Alexandria City Public Schools joins list of districts rejecting state's new policies for transgender students

Another Virginia school district appears to be rejecting Gov. Glenn Youngkin’s new model policies, which updated the Virginia Department of Education’s policies for transgender students.

Alexandria City Public School’s Superintendent and School Board Chair released a joint statement on Monday, first reported by ALXnow, in which they both said they were "dismayed" the governor introduced affecting transgender students. The school community notice had the words model policies in quotes.

While some side with the governor, many told FOX 5 they’re just glad their children aren't in the Virginia school system anymore.  

"It’s political points. It’s just you know, rabbit meat for their base," mom Holly Sapp said. She and her children graduated from Alexandria Public Schools. 

In the notice sent out to the community, ACPS said they are still reviewing Youngkin’s policies but reaffirmed their commitment to the school’s LGBTQIA-plus community, saying their nondiscrimination policy was adopted back in 1996 and as of 2013, already identified gender equality and identity as a protected class.
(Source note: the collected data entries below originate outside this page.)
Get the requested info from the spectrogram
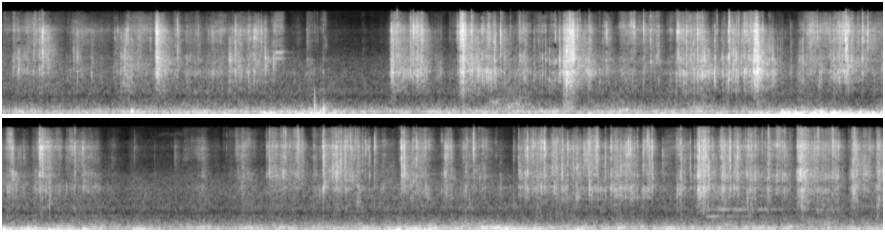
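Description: Sheets of white florist's wrapping paper being handled, folded and crinkled around a bouquet: irregular crackling and rustling, louder in some stretches and lighter in others.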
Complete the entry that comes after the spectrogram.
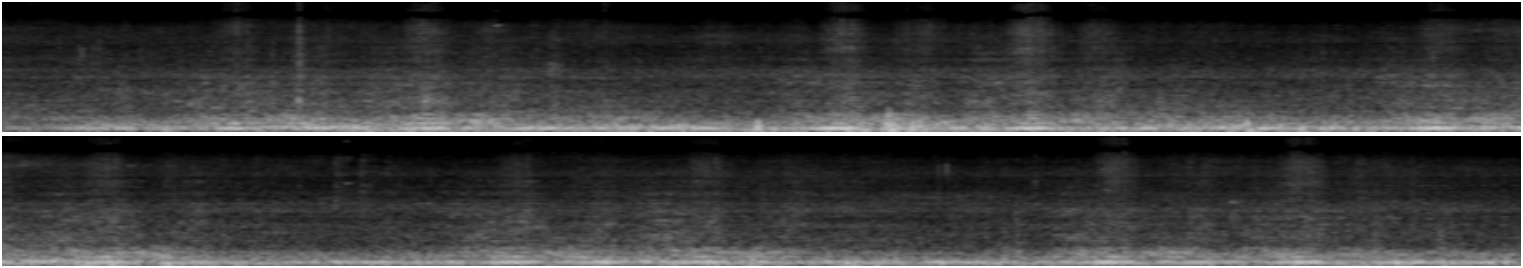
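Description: Train running with a steady low rumble and a deep hum that swells roughly once a second.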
"It’s a hard situation, hard questions, hard times. I just think that what’s best for our parents, for our children together, collectively, is going to make the best outcome for us all," said Ellen, whose children also graduate from ACPS. 

Loudoun and Prince William County Public Schools tell FOX 5 they’re also in the review process. Stafford, Fairfax and Arlington County say they already have policies in place. 

Trans pride flags flutter in the wind at a gathering to celebrate International Transgender Day of Visibility, March 31, 2017 at the Edward R. Roybal Federal Building in Los Angeles, California. International Transgender Day of Visibility is dedicate

In a July 20 statement, Arlington Public Schools Superintendent Dr. Francisco Durán wrote, "We have reviewed the model policies and determined that our current policies and policy implementation procedures that protect the rights of our transgender students will stay as is. ​Moreover, they are in alignment with decisions from the Fourth Circuit Court of Appeals, Title IX of the Educational Amendments of 1973, and the Equal Protection Clause of the Fourteenth Amendment. I oppose any policy that infringes upon the rights of our students and threatens the safety and well-being of our LGBTQIA+ students." 

The policy updates address what have been hot-button issues for parents, students and legislators across the country. 

Under the new guidelines, students must use bathrooms and other private facilities that match their biological sex — not gender identity  — unless it’s required by federal law. There is an "opt out" policy that allows parents to request that their children be given access to sex-separated facilities.

Students also have to receive parental permission to be recognized by another name or gender.  

The Youngkin administration says this gives parents more rights — an issue the governor campaigned on and one some say was key to his success.

"I have a two-and-a-half-year-old son. I hope to put him in a school where he’s able to do whatever he’s comfortable with at one point," another parent told FOX 5.

Right now it’s unclear what kind of penalty — if any — these school districts could face if they do not implement the new policies. We were previously told in a different capacity that when state and school district guidance didn’t exactly match, that the school boards operate under their own authority.

When FOX 5 reached out to Youngkin's office for clarification, a spokesperson issued a statement saying, "The law states that the Virginia Department of Education shall provide model policies and school boards shall adopt. The Virginia Department of Education has fulfilled its responsibility to develop the model policies, school boards are expected to follow the law."